A few friends have asked how we got through the planning process, how long it took and what compromises we had to make, so I thought I would blog about it.

Top tip – If I give one piece of advice regarding the planning, it is don’t panic, don’t stress…take it as it comes and be prepared to compromise. The planners are not the enemy – we all have the same desire, which is keep this area of outstanding natural beauty, beautiful.

Before we did anything, including getting designs drawn up, we invited the county council’s landscape architect to look at our site and causally discuss our thoughts and gain their insight. This is officially called pre-planning. This visit occurred in March 2017 and we kept our fingers crossed to find out if they would support our endeavours once we got to the official planning stage.

A few weeks passed, and the news was in! Would the landscape architect support our hopes and dreams? NO!

Why? Being in an area of outstanding natural beauty was our main nemesis, coupled with the site’s “open nature”. Frustratingly this was all assessed via aerial photos and maps only – we had hoped for a physical visit.

This was a setback, as it could jeopardise the chances of getting planning through with the council.

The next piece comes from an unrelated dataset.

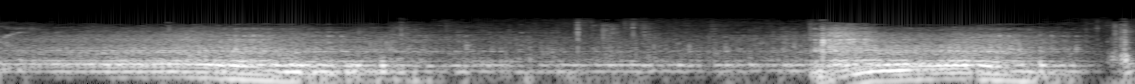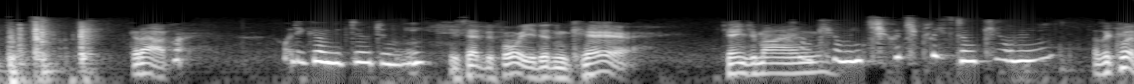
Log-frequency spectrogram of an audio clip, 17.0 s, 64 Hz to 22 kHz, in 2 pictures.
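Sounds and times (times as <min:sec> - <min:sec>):
car engine labouring as vehicle climbs uphill: 0:00.0 - 0:08.2
speech: 0:09.6 - 0:10.0, 0:10.8 - 0:17.0.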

In fact, based on this feedback from the landscape architect the planning officer discouraged us from continuing. But we were determined to make our dream a reality, so we took onboard the concerns and decided to push ahead, which included paying (quite a hefty sum) for an environmental impact report that properly assessed the local environment, how the site was already being used and what impact the plans would have on the area.

Fast forward to September 2017, our plans were drawn up, which answered most of the concerns and we submitted them to Somerset County Council Planning. Then joy upon joy we were granted permission, despite earlier suggestions not to proceed. Hurdle number one, cleared – how many more will we face?